Assignment: In the entries below, which lines run from the one with "Can you do a" through the one with "get transcript from spectrogram image"? Repeat exactly those, both included, and no pictures.

Provided entries:
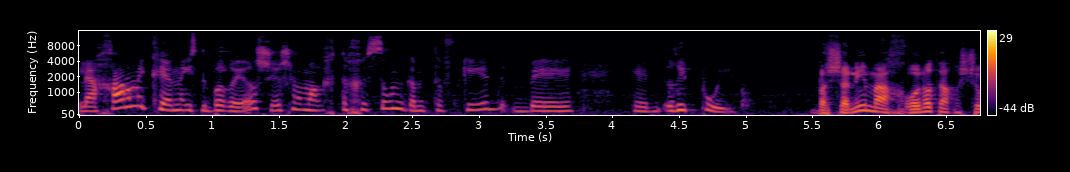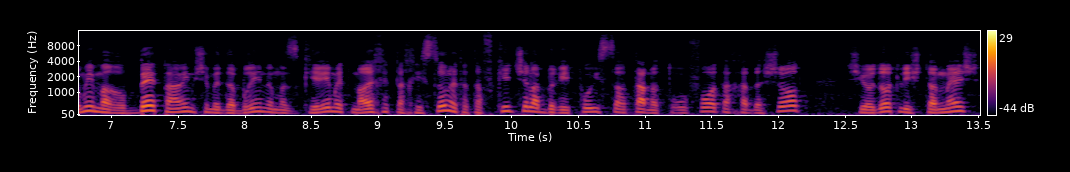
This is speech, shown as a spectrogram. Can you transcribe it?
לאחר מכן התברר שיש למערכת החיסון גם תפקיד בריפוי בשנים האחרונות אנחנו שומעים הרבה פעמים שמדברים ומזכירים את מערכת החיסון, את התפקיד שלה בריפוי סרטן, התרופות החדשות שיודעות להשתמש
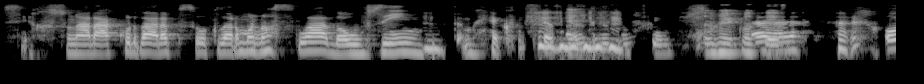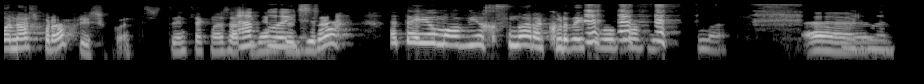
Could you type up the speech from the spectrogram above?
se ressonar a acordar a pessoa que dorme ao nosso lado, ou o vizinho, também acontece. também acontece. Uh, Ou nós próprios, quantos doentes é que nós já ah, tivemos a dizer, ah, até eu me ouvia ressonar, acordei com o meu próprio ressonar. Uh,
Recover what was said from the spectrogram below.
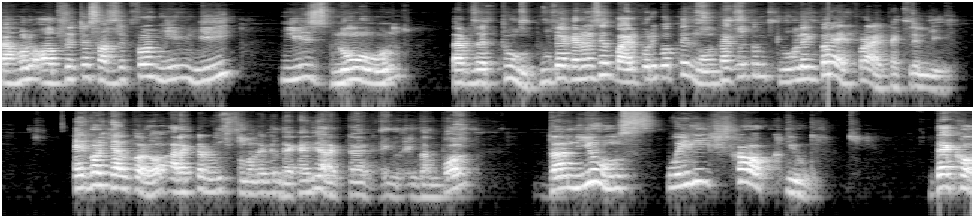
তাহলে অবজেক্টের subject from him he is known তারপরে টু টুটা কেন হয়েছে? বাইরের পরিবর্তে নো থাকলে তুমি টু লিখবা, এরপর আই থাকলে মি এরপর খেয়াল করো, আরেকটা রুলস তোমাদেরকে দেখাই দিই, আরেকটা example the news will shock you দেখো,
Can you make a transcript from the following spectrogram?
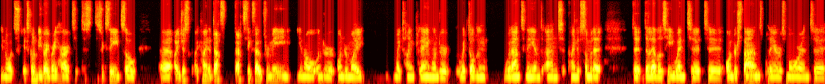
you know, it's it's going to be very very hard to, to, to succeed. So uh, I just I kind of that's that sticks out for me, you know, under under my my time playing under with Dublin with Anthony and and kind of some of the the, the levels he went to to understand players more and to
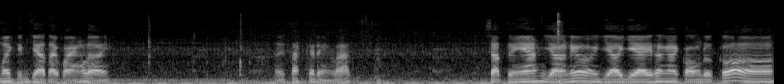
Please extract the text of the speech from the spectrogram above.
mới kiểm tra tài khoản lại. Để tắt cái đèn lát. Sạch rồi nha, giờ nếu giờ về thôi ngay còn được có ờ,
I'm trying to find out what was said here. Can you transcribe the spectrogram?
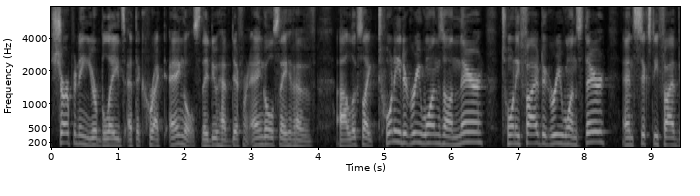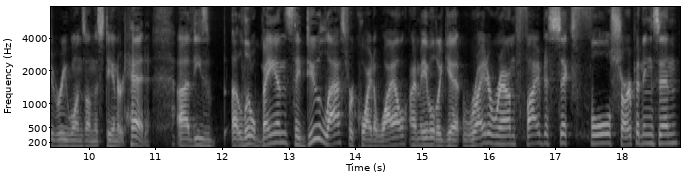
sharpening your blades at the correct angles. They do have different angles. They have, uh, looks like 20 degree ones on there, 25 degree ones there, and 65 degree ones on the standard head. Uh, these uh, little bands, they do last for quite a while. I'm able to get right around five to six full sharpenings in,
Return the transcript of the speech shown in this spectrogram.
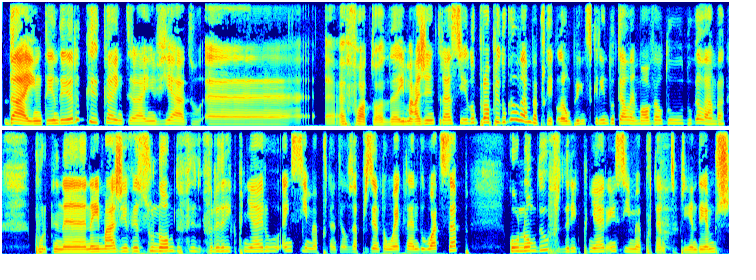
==
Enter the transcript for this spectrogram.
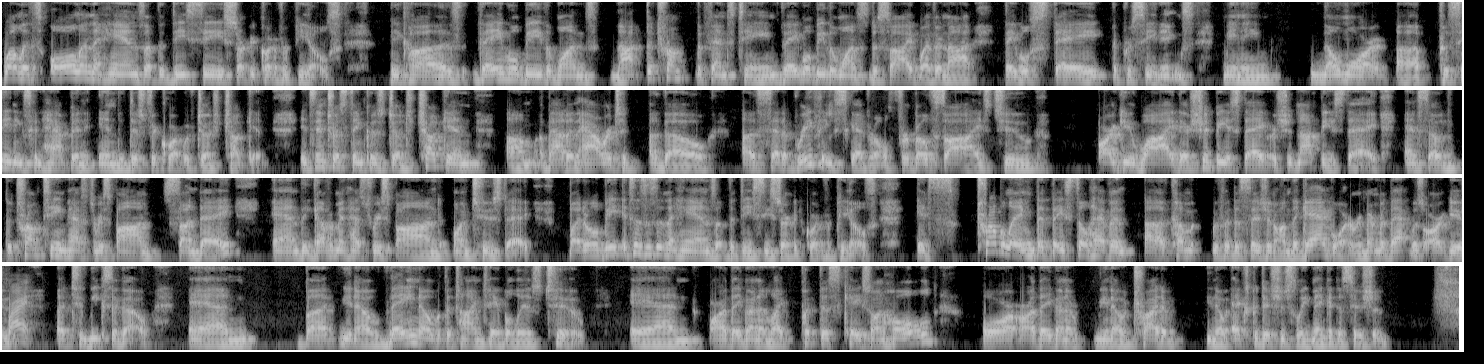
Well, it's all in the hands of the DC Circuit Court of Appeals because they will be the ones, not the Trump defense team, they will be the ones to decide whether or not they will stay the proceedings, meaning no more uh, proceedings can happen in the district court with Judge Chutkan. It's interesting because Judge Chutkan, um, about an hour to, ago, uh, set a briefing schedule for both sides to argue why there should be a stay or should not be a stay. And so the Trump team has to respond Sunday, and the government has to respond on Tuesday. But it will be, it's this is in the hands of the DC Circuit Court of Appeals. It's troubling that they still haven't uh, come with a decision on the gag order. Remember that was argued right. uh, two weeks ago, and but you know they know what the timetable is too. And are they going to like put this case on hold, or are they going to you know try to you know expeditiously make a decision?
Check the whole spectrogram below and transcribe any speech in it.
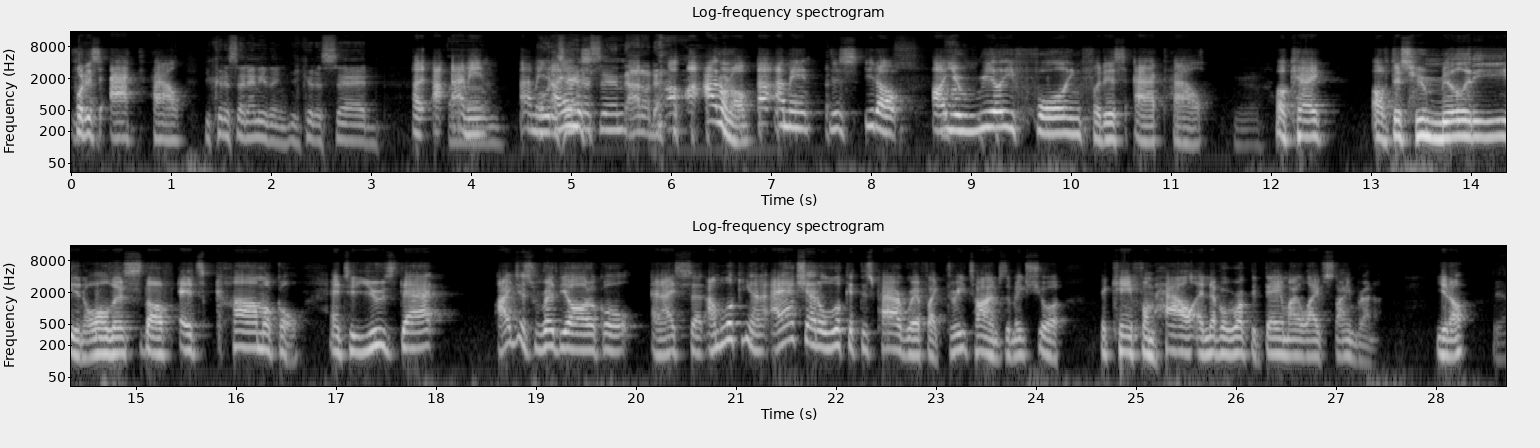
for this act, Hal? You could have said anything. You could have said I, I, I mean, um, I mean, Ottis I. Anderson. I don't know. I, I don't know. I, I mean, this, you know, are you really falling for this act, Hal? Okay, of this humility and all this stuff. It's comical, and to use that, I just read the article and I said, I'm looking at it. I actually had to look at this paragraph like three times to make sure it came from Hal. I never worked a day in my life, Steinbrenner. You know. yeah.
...
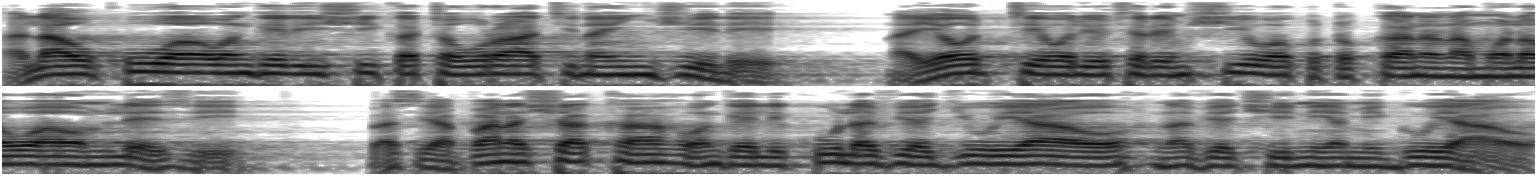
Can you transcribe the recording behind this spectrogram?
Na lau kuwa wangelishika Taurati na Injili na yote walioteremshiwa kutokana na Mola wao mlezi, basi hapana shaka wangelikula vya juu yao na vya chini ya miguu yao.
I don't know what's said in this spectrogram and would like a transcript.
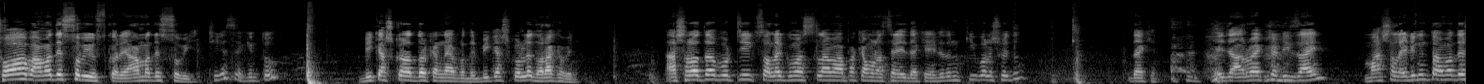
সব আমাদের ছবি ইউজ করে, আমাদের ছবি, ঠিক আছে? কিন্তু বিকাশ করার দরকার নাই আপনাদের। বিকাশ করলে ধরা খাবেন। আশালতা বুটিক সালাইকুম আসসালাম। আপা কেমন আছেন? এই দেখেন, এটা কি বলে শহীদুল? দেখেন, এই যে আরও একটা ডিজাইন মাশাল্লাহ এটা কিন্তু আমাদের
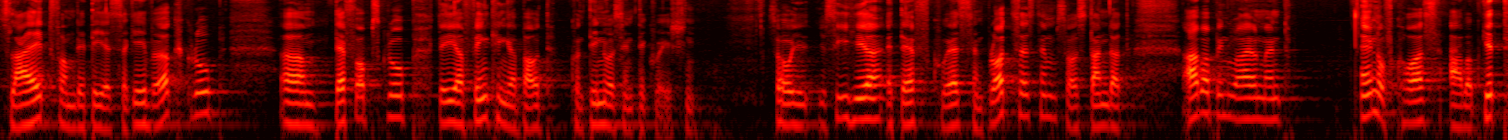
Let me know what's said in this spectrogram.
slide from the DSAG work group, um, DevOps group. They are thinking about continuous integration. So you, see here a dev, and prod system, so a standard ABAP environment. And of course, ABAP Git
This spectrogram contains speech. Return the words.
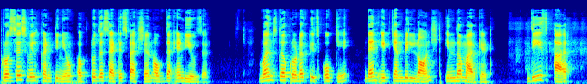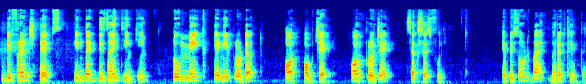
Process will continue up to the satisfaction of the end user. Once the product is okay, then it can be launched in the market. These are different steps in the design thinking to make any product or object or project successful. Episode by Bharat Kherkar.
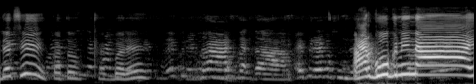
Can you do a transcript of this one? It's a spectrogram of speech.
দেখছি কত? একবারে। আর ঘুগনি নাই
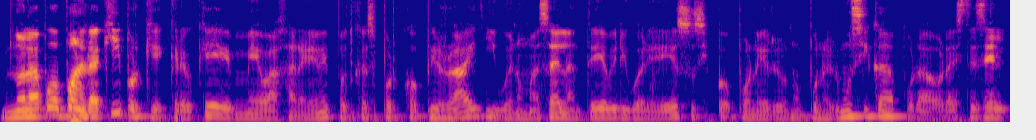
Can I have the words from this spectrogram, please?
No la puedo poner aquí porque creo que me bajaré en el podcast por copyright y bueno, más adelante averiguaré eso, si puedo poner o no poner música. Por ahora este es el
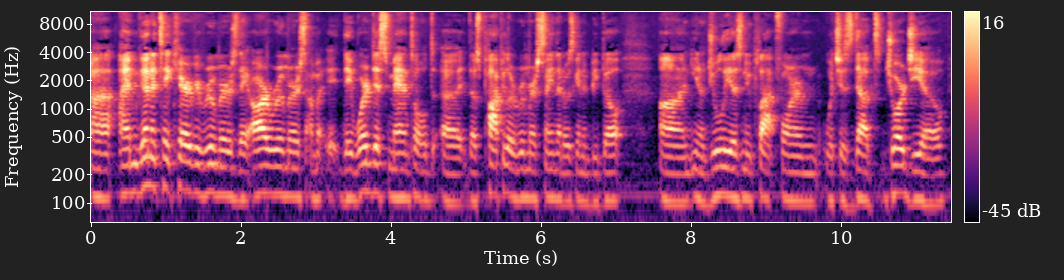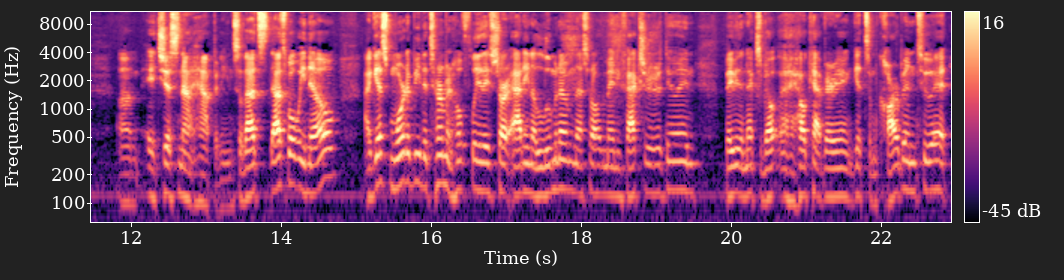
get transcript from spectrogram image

Answer space:
Can you do a transcript of this one? It's a spectrogram of speech.
দেখছি কত? একবারে। আর ঘুগনি নাই
Can I have the words from this spectrogram, please?
No la puedo poner aquí porque creo que me bajaré en el podcast por copyright y bueno, más adelante averiguaré eso, si puedo poner o no poner música. Por ahora este es el
get transcript from spectrogram image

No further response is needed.